I have been writing for a while about the tough times in the publishing industry, especially newspapers though the pain extends to magazine publishing too. The nub of the situation is that the boring but predictable revenue streams that papers and journals get from advertising is quickly drying up. Add to that the challenge that younger readers gravitate to on-line (read “free”) information sources and you have an industry with transition pain. Though newspapers still distribute plenty of copies daily many analysts, myself included, have concluded that printing is a sunset technology for much of information transmission.
The road out of this conundrum is for papers to sell electronic subscriptions profitably but the infrastructure doesn’t really exist and the papers have shown little interest in building it. Sometimes it’s like watching a drowning man refusing help.
Since buying a newspaper can safely be characterized as a micro purchase, some mechanism that is efficient and very low cost must be found to make it all work. But even a completely frictionless transaction will not provide a paper with a revenue stream that compensates for the dwindling ad revenue and there’s the rub.
Since most big papers are owned by an even bigger public corporation, the idea of losing money or even making less of it for a time — while a new paradigm gets established — is anathema. Rather than continuing with an increasingly out of date paradigm, a smart paper might want to consider planning a transition from print to electronic distribution and with it an on-demand billing and payment system.
As you can see there are many competing needs for any solution that will rescue the newspaper business and for once, a government bailout will not do much to fix these structural problems. No doubt about it, this is a tough nut to crack but today at Demo in San Diego, Zuora announced a new product that might be the missing link to the eventual solution.
Zuora Media Edition is a billing and payments solution that can provide as close to frictionless product billing as possible and it delivers its solution from an on-demand system in the cloud. Most importantly Zuora Media Edition has capabilities that can enable a newspaper to better configure its products for individual customers. Here’s how I envision it working (and no one at Zuora told me I was wrong).

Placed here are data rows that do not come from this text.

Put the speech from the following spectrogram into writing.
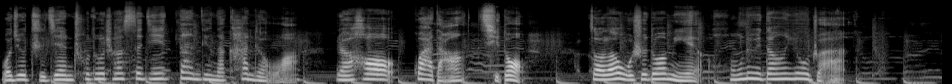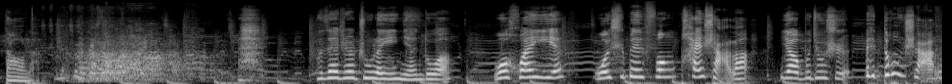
我就只见出租车司机淡定地看着我，然后挂档启动。走了五十多米，红绿灯右转，到了。哎，我在这住了一年多，我怀疑我是被风拍傻了，要不就是被冻傻了。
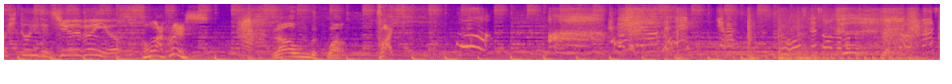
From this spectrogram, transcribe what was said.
の子一人で十分よほなクリス。ラウンドワンファイト。どうしてそんなことになりまし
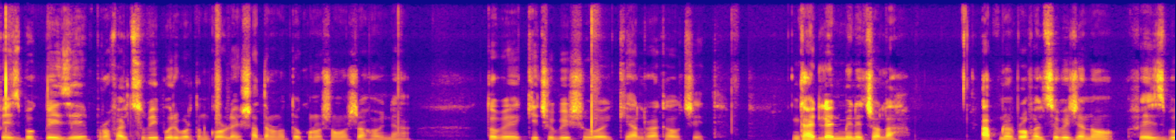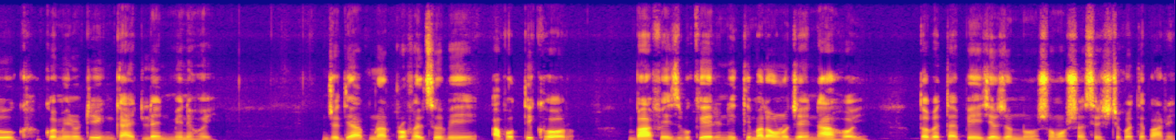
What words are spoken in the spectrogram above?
ফেসবুক পেজে প্রোফাইল ছবি পরিবর্তন করলে সাধারণত কোনো সমস্যা হয় না। তবে কিছু বিষয় খেয়াল রাখা উচিত। গাইডলাইন মেনে চলা। আপনার প্রোফাইল ছবি যেন ফেসবুক কমিউনিটি গাইডলাইন মেনে হয়। যদি আপনার প্রোফাইল ছবি আপত্তিকর বা ফেসবুকের নীতিমালা অনুযায়ী না হয়, তবে তা পেজের জন্য সমস্যা সৃষ্টি করতে পারে।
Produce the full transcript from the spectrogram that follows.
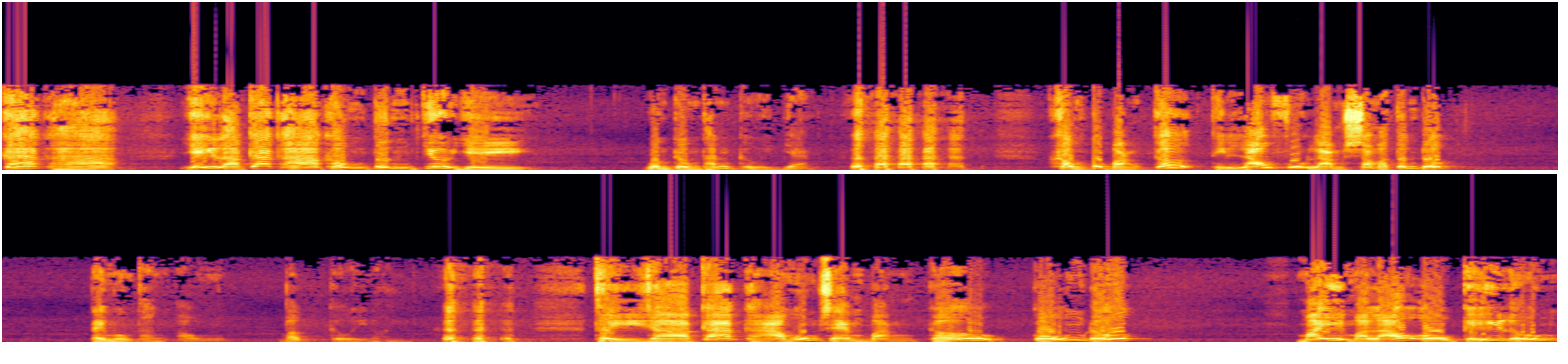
các hạ, vậy là các hạ không tin chứ gì. Quân Trung Thánh cười gian. không có bằng cớ thì lão phu làm sao mà tin được. Tây Môn Thần ông bật cười nói. thì ra các hạ muốn xem bằng cớ cũng được. May mà lão ô kỹ lưỡng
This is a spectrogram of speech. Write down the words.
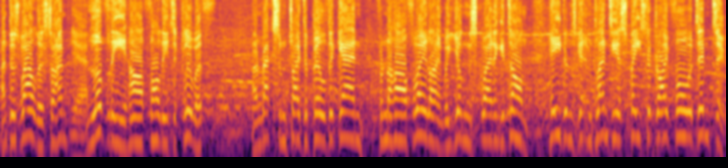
and does well this time. Yeah. Lovely half volley to Cleworth. And Wrexham tried to build again from the halfway line, but Young squaring it on. Hayden's getting plenty of space to drive forwards into.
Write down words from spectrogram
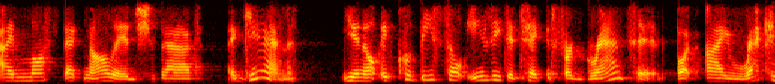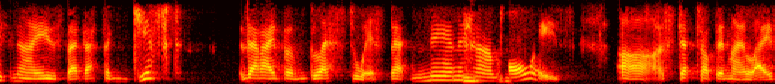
I must acknowledge that again, you know, it could be so easy to take it for granted, but I recognize that that's a gift that I've been blessed with, that men mm-hmm. have always uh, stepped up in my life.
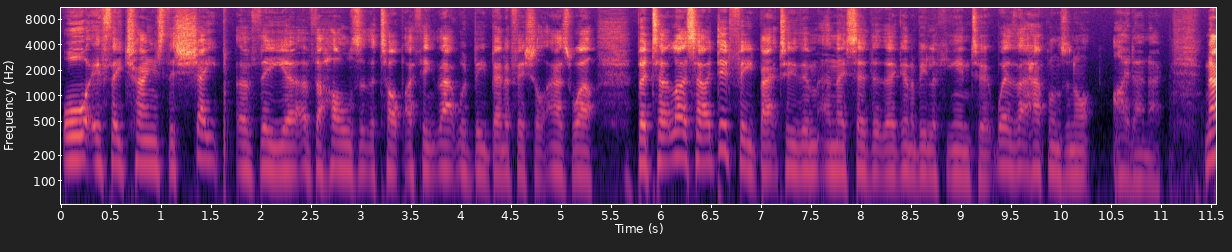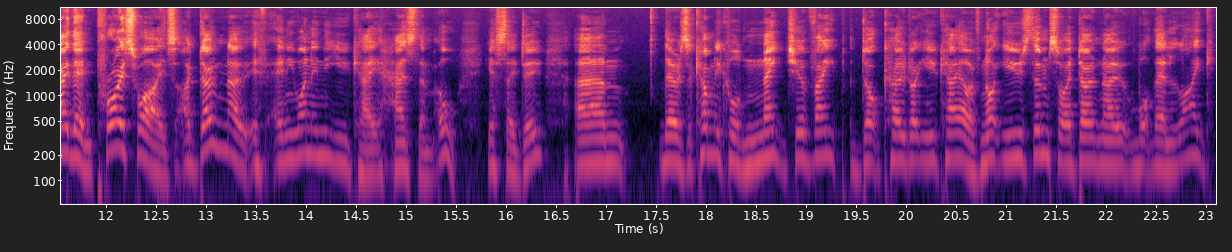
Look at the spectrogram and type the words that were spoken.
Or if they changed the shape of the uh, of the holes at the top, I think that would be beneficial as well. But uh, like I say, I did feedback to them, and they said that they're going to be looking into it. Whether that happens or not, I don't know. Now then, price wise, I don't know if anyone in the UK has them. Oh, yes, they do. Um, there is a company called naturevape.co.uk. I've not used them, so I don't know what they're like.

A paper has multiple brandable components. Traditionally the way a paper makes money is to sell ads and content to its subscriber base in a physical geography and papers can also sell their components through syndication to other papers. Editorialists and cartoon creators are the two most recognizable kinds of syndicated content providers that come to mind. But what if your sports section is in high demand in other cities because ex-patriots follow the team or because they’re in the playoffs? Or what if your book review section (we’re talking about you, New York Times) was highly regarded in its own right? Often the only way to get that section is to buy the whole paper if you can get it.
With electronic distribution though, and a billing system that can manage high-volume small transactions, a paper could think about selling single section subscriptions. Depending on the section the revenue might be enough to replace some of that advertising revenue that went south.
But wait, there’s no reason that a paper with a streamlined billing and payments system can’t compete for the ad business again. People went to online job ads, personals and classifieds not because they hated papers but because those sites were better than conventional printing. There is a reasonable chance that, if a paper could be competitive with other advertising media, that it could win back some of the advertising it lost.
You can make a similar argument for magazines though many are still selling many, many pages of advertising. Just look at Vogue, for example. But all magazines are not as fortunate as Vogue. What’s the cost of sending out multiple renewal reminders for a twelve-dollar subscription to a monthly magazine? And does anyone else see the irony in asking the customer to mail in a credit card number to complete the transaction?
As I see it, there are two keys to a “print” renaissance. First, the publishing companies need to get into the current century and adopt a business model that makes and distributes content rather than one that processes paper and ink and distributes from trucks. But they can’t do that without a business model supported by modern technology. That’s where electronic billing and payments come in and that’s why I think Zuora makes so much sense. But what do I know? I’m just an analyst.